* Try it *
Return, from the data that follows, each line that holds the word "words".

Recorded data
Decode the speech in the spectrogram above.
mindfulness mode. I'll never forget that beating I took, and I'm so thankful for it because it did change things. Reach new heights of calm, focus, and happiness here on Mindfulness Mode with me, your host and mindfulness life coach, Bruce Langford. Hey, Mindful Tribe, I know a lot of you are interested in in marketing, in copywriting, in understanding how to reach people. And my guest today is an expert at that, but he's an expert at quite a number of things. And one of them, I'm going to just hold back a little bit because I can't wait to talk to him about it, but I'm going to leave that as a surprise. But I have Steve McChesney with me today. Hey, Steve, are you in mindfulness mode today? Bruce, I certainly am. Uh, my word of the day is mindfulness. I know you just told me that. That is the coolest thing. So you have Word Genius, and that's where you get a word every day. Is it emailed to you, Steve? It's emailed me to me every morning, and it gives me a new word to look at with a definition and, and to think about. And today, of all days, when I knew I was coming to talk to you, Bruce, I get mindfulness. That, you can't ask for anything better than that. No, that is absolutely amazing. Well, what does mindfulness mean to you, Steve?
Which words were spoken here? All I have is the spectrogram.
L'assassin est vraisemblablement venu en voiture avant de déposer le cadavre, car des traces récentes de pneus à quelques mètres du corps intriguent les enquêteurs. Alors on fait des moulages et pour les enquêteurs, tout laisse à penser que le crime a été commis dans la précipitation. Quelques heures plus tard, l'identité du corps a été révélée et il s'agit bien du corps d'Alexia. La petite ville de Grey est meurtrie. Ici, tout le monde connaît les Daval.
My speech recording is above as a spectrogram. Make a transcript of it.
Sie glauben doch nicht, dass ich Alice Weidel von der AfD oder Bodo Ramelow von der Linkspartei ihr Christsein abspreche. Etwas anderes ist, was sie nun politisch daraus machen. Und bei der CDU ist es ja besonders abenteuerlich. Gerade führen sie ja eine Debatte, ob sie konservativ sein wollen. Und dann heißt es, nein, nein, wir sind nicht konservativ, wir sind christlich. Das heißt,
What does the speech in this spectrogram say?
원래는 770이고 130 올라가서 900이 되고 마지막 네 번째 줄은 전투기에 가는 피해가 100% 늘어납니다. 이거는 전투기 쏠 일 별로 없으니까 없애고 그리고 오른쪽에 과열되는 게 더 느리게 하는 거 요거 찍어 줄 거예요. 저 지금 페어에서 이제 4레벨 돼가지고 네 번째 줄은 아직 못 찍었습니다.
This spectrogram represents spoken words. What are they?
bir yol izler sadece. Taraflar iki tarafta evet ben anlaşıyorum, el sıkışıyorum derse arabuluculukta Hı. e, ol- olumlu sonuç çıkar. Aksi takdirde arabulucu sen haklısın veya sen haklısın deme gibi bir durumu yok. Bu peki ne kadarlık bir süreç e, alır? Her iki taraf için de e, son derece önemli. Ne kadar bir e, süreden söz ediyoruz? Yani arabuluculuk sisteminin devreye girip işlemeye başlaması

* Answer for this exercise *
Which words were spoken here? All I have is the spectrogram.
This spectrogram represents spoken words. What are they?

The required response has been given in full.